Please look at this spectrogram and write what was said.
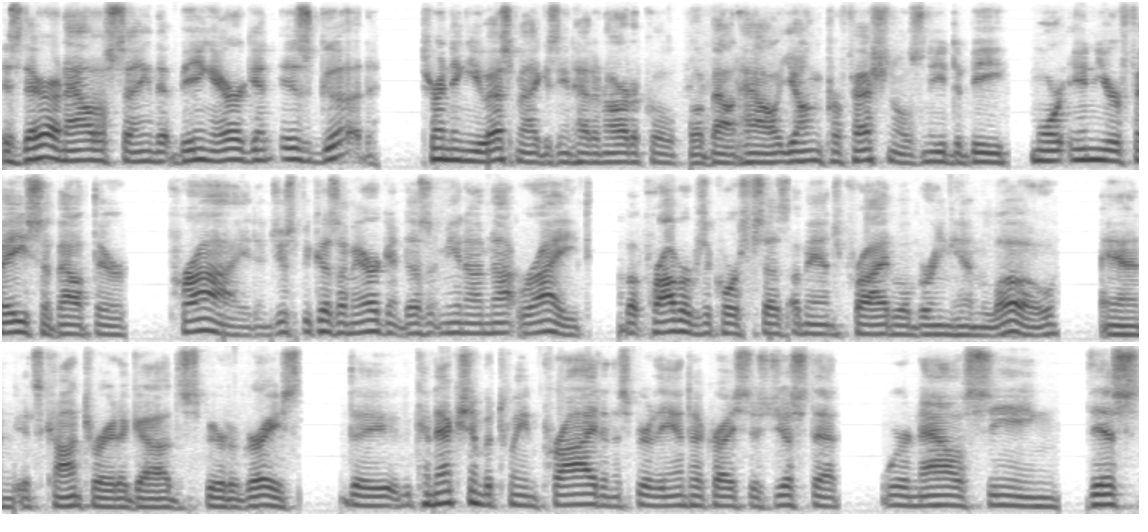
Is there now saying that being arrogant is good. Trending US magazine had an article about how young professionals need to be more in your face about their pride. And just because I'm arrogant doesn't mean I'm not right. But Proverbs, of course, says a man's pride will bring him low. And it's contrary to God's spirit of grace the connection between pride and the spirit of the Antichrist is just that we're now seeing this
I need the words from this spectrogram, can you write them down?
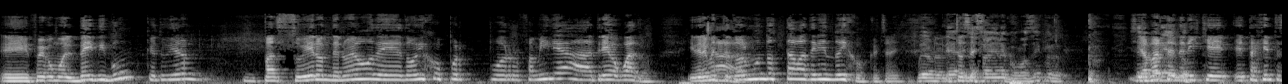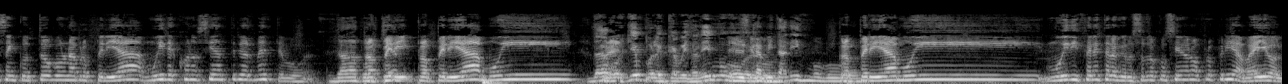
eh, fue como el baby boom que tuvieron. subieron de nuevo de dos hijos por, por familia a tres o cuatro. Y de repente Ah. todo el mundo estaba teniendo hijos, ¿cachai? Bueno, en realidad Entonces, eso era como así, pero. Y aparte tenéis que esta gente se encontró con una prosperidad muy desconocida anteriormente. pues, bueno. Dada por Prosperi- quién? prosperidad muy... ¿Dado por qué? Por el capitalismo. El capitalismo, po, weón. Prosperidad muy muy diferente a lo que nosotros consideramos prosperidad. Para ellos,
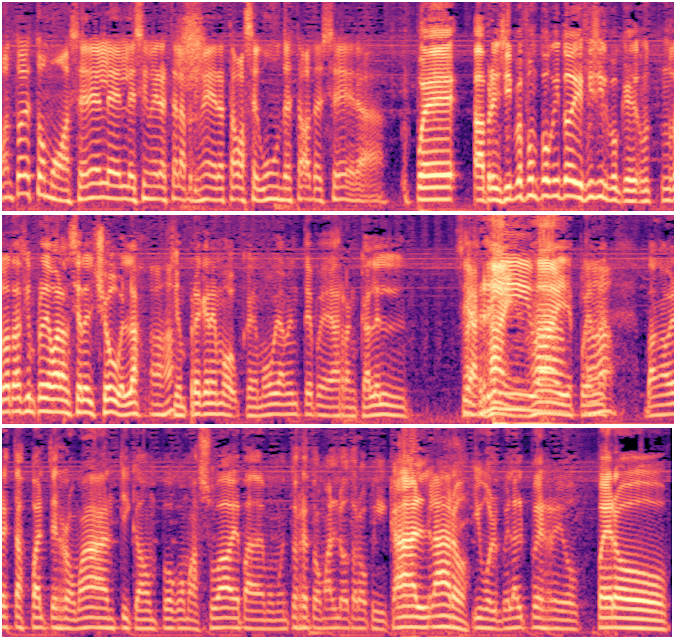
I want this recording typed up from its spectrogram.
¿Cuánto les tomó hacer el, el decir, mira, esta es la primera, esta va segunda, esta va tercera? Pues al principio fue un poquito difícil porque uno uno trata siempre de balancear el show, ¿verdad? Ajá. Siempre queremos, queremos obviamente pues arrancar el Sí, arriba, high, después la- van a ver estas partes románticas un poco más suaves para de momento retomar lo tropical Claro. y volver al perreo. Pero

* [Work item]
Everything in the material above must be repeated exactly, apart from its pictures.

* [Answer to the exercise]
Please look at this spectrogram and write what was said.
Is there now saying that being arrogant is good. Trending US magazine had an article about how young professionals need to be more in your face about their pride. And just because I'm arrogant doesn't mean I'm not right. But Proverbs, of course, says a man's pride will bring him low. And it's contrary to God's spirit of grace the connection between pride and the spirit of the Antichrist is just that we're now seeing this
I need the words from this spectrogram, can you write them down?
eh, fue como el baby boom que tuvieron. subieron de nuevo de dos hijos por, por familia a tres o cuatro. Y de repente Ah. todo el mundo estaba teniendo hijos, ¿cachai? Bueno, en realidad Entonces, eso era como así, pero. Y aparte tenéis que esta gente se encontró con una prosperidad muy desconocida anteriormente. pues, bueno. Dada por Prosperi- quién? prosperidad muy... ¿Dado por qué? Por el capitalismo. El capitalismo, po, weón. Prosperidad muy muy diferente a lo que nosotros consideramos prosperidad. Para ellos,
I want this recording typed up from its spectrogram.
¿Cuánto les tomó hacer el, el decir, mira, esta es la primera, esta va segunda, esta va tercera? Pues al principio fue un poquito difícil porque uno uno trata siempre de balancear el show, ¿verdad? Ajá. Siempre queremos, queremos obviamente pues arrancar el Sí, arriba, high, después la- van a ver estas partes románticas un poco más suaves para de momento retomar lo tropical Claro. y volver al perreo. Pero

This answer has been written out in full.